Nearly every story, blog, or article about FCoE says that you have to be running TRILL, SPB, or something like it--yes, I have made that claim as well-- so that you can have an efficient mesh network where traffic flows--a unidirectional stream of packets--follow the same path through the network and arrive at the destination in the correct order. Unlike other protocols Fibre Channel--aka SCSI in a frame--doesn't like data arriving out of order.
By using shortest path, we can ensure that the latency is reduced, since fewer hops mean less delay and if there is a change in the network topology, we can find the next best path. That kind of design assumes you have a mesh or somewhat meshed network where there are multiple paths through the network and no way to manage the flows. Lower level protocols, the data center bridging protocols, will handle the lossless networking.
All network vendors today support multi-chassis link aggregation, which is based on the IEEE 802.3AX-2008 (the original LAG standard was 802.3ad) Link Aggregation (LAG) standard. LAG allows you to bond two or more physical links into a logical link between two switches or between a server and a switch. Since LAG introduces a loop in the network, Spanning Tree has to be disabled on the LAG ports. LAG doesn't double the capacity, which Ethan Banks points out in The Scaling Limitations of Etherchannel -Or- Why 1+1 Does Not Equal 2 because LAG implementations place traffic on links based on flows, not packets. This is done so that packet order is preserved end to end and to remove the possibility of packet duplication--two design requirements of 802.1AX-2008. The algorithm that determines which flows go to a specific link should be designed well enough to evenly distribute the load across all available links, but there is no way to predetermine how long a flow will last or how big the frames will be.

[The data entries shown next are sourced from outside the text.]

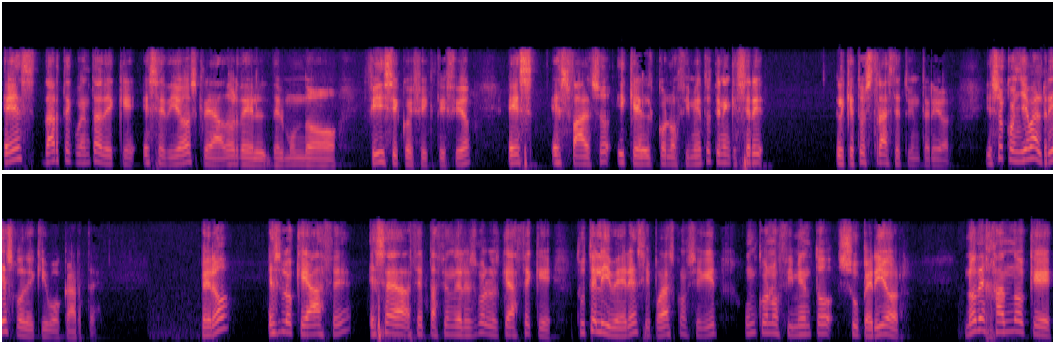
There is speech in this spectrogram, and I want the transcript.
es darte cuenta de que ese Dios, creador del, mundo físico y ficticio, es, es, falso y que el conocimiento tiene que ser el que tú extraes de tu interior. Y eso conlleva el riesgo de equivocarte. Pero es lo que hace, esa aceptación del riesgo, lo que hace que tú te liberes y puedas conseguir un conocimiento superior, no dejando que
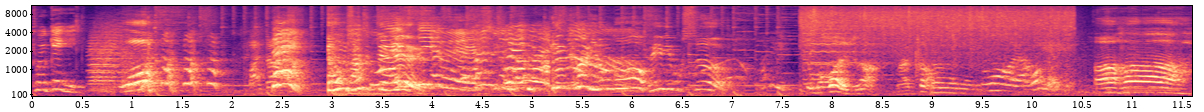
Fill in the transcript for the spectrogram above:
돌깨기. 맞아 형 사줄 때 네. 핑클 이런 거 베이비복스 좀 먹어야 되나? 맛있어 먹어라고? 아하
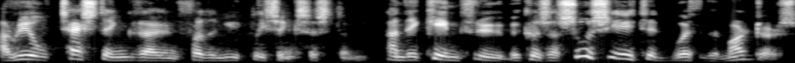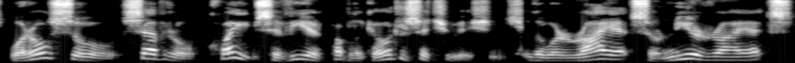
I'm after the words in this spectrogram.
a real testing ground for the new policing system. And they came through because associated with the murders were also several quite severe public order situations. There were riots or near riots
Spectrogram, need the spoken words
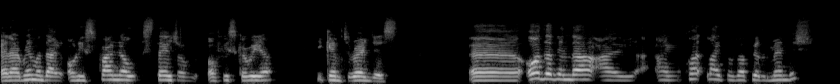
and I remember that on his final stage of, of his career, he came to Rangers. Uh, other than that, I I quite like Pedro Mendes.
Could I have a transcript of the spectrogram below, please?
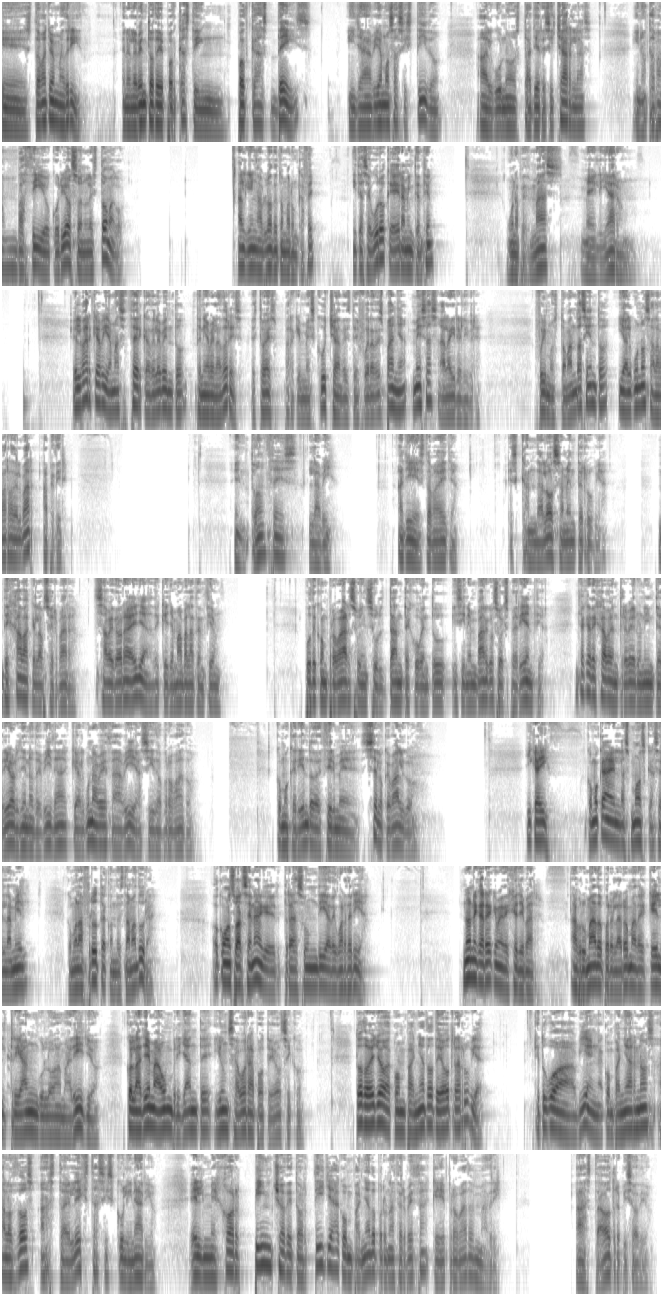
estaba yo en Madrid, en el evento de podcasting Podcast Days, y ya habíamos asistido a algunos talleres y charlas, y notaba un vacío curioso en el estómago. Alguien habló de tomar un café, y te aseguro que era mi intención. Una vez más, me liaron. El bar que había más cerca del evento tenía veladores, esto es, para quien me escucha desde fuera de España, mesas al aire libre. Fuimos tomando asiento y algunos a la barra del bar a pedir. Entonces la vi. Allí estaba ella, escandalosamente rubia. Dejaba que la observara, sabedora ella de que llamaba la atención. Pude comprobar su insultante juventud y sin embargo su experiencia, ya que dejaba entrever un interior lleno de vida que alguna vez había sido probado. Como queriendo decirme, sé lo que valgo. Y caí, como caen las moscas en la miel, como la fruta cuando está madura, o como Schwarzenegger tras un día de guardería. No negaré que me dejé llevar, abrumado por el aroma de aquel triángulo amarillo, con la yema aún brillante y un sabor apoteósico. Todo ello acompañado de otra rubia, que tuvo a bien acompañarnos a los dos hasta el éxtasis culinario, el mejor pincho de tortilla acompañado por una cerveza que he probado en Madrid. Hasta otro episodio.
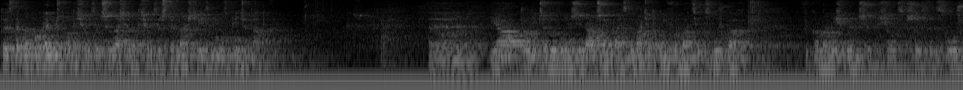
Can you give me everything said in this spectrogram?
to jest tak na pograniczu 2013-2014 jest minus 5 etatów. E, Ja to liczę również inaczej. Państwo macie tą informację o służbach. Wykonaliśmy 3600 służb.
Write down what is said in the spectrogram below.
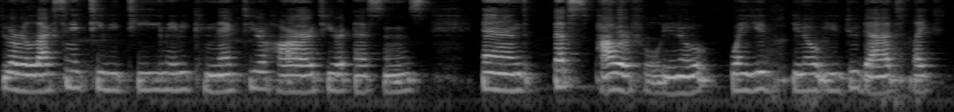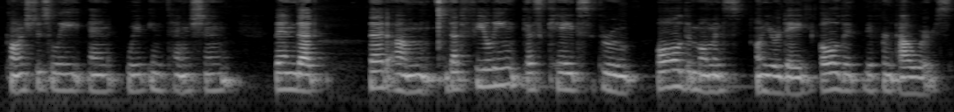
do a relaxing activity, maybe connect to your heart, to your essence, and that's powerful. You know, when you you know you do that like consciously and with intention, then that that um, that feeling cascades through all the moments on your day, all the different hours.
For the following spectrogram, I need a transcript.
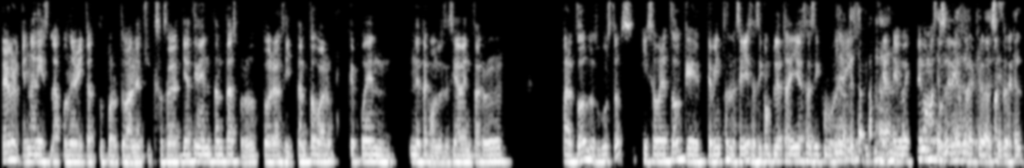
Pero creo que nadie se la va a poner ahorita tú por tú a Netflix. O sea, ya tienen tantas productoras y tanto varo que pueden neta, como les decía, aventar para todos los gustos y sobre todo que te avientan las series así completa y es así como de, que está, tengo más contenido para que, decir,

Standard LAG is only between two peers. Multi-Chassis LAG is proprietary. Ivan Pepelnjak has a short run down of MLAG and fabric features from Brocade, Cisco, HP, and Juniper. Suffice it to say that the MLAG features look nearly the same, but switches from multiple vendors won't interoperate with MLAG. What is interesting is that MLAG systems all share a common trait--no more than two core switches.